Trump playing 'Russian roulette' with our 'best friend,' says ex-US ambassador to Canada on NAFTA

Key Points
  • A diplomat under Obama warns the Trump administration about harming America's strong trade relationship with Canada.
  • Officials reportedly say Canada is increasingly convinced that President Donald Trump will soon pull out of NAFTA.
  • The North American Free Trade Agreement is "broadly, incredibly successful," says former Ambassador Bruce Heyman.
US playing 'Russian roulette' in Canada-NAFTA talks: Former US Ambassador to Canada

Bruce Heyman, who was U.S. ambassador to Canada under former President Barack Obama, warned the Trump administration about harming America's strong trade relationship with the world's 10th-largest economy north of the border.

Canada is increasingly convinced that President Donald Trump will pull out of NAFTA, two government sources told Reuters on Wednesday, sending the Canadian dollar and Mexican peso lower. Those currencies were more stable in Thursday trading. Mexico is the third country in the 1994 North American Free Trade Agreement.

Despite the report, nothing has changed since Trump has been threatening since the 2016 presidential campaign to exit the deal if the U.S. cannot re-negotiate better terms.

"I think we're playing a bit of Russian roulette. It's one thing to do it with your enemies. It's another thing to do it with your best friend," Heyman told CNBC's "Squawk Box" on Thursday.

Government officials are due to hold a sixth and penultimate round of negotiations in Montreal from Jan. 23 to 28 as time runs out to bridge major differences before a March deadline.

One of the arguments by the Trump administration for seeking new trade deals has been the desire to narrow trade deficits.

But according to the Office of the U.S. Trade Representative, the U.S. had a goods and services trade surplus with Canada of $12.5 billion in 2016. The trade gap with Mexico last year was a $55.6 billion deficit.

"I think it's a mistake in thinking of this in terms of deficit and surplus. It's one thing when it's an extreme when you're looking at China. But when you are looking at North America ... this is the largest trading pact that exists in the world, and I think it's broadly, incredibly successful," Heyman contended.

The deficit with Mexico is a drop in the bucket compared with the shortfall for China. The U.S. trade deficit with China was $309.6 billion in 2016.

The Trump administration is using NAFTA "as a scapegoat" because job loss in the current U.S. economy "is more a factor of automation and innovation and creativity, and not necessarily the old thought of moving plants from one country to the other based on labor," said Heyman, who like many officials in both Democratic and Republican administrations is a Goldman Sachs alum.

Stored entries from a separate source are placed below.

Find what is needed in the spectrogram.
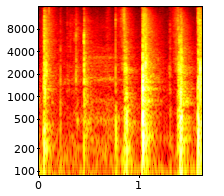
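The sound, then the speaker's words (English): Tarot cards being shuffled and drawn in a quick run of crisp, papery flicks and snaps, about seven sharp bursts with brief pauses between them, and no one speaking. “May I have some more cards, please?”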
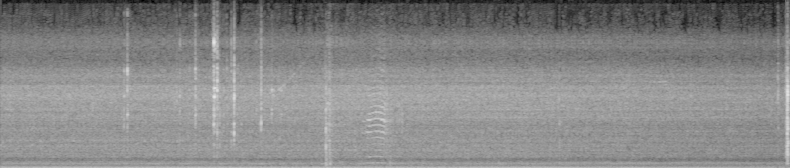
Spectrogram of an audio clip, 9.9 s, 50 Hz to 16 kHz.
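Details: 2007 Chevy Silverado Classic 5.3L V8 started just after oil pressure sensor replacement, checking for leaks: deep, even burble holding steady with a few light clicks, then shut off; idle smooth and healthy.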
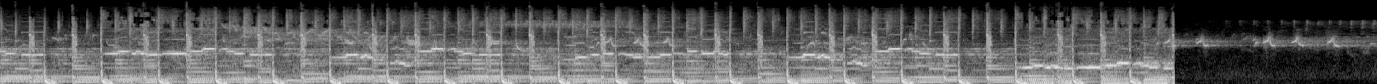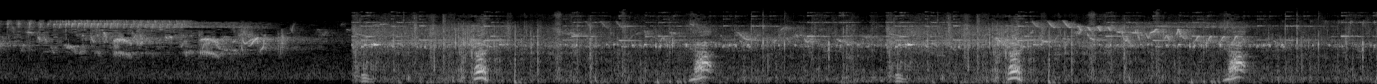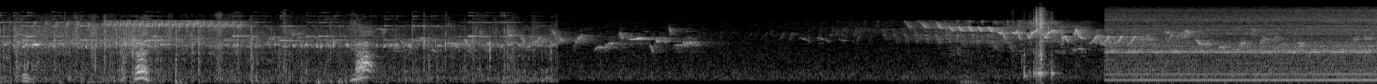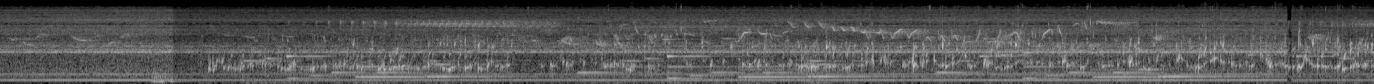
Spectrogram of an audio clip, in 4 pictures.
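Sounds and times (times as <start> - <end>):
electronic music with drum beat: 0.0 - 11.8
bird chirping: 36.7 - 55.0.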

(Top Trump economic advisor Gary Cohn was the No. 2 executive at Goldman before joining the administration. Treasury Secretary Steve Mnuchin's resume also includes time at the firm.)

The philosophy of the Trump White House runs counter to Heyman's argument because the president has made bringing manufacturing jobs back to the U.S. a top priority.

On Wednesday, Japanese automakers Toyota and Mazda unveiled plans for a $1.6 billion assembly plant in Huntsville, Alabama.

President Donald Trump was quick with his praise on Twitter.

Cutting taxes and simplifying regulations makes America the place to invest! Great news as Toyota and Mazda announce they are bringing 4,000 JOBS and investing $1.6 BILLION in Alabama, helping to further grow our economy!

NAFTA was truly a bipartisan effort at the time it went into effect 24 years ago. The free trade agreement was negotiated in the Republican presidential administration of George H.W. Bush. It was later implemented by Democratic President Bill Clinton, who had supported the deal before winning the White House.

— Reuters contributed to this report.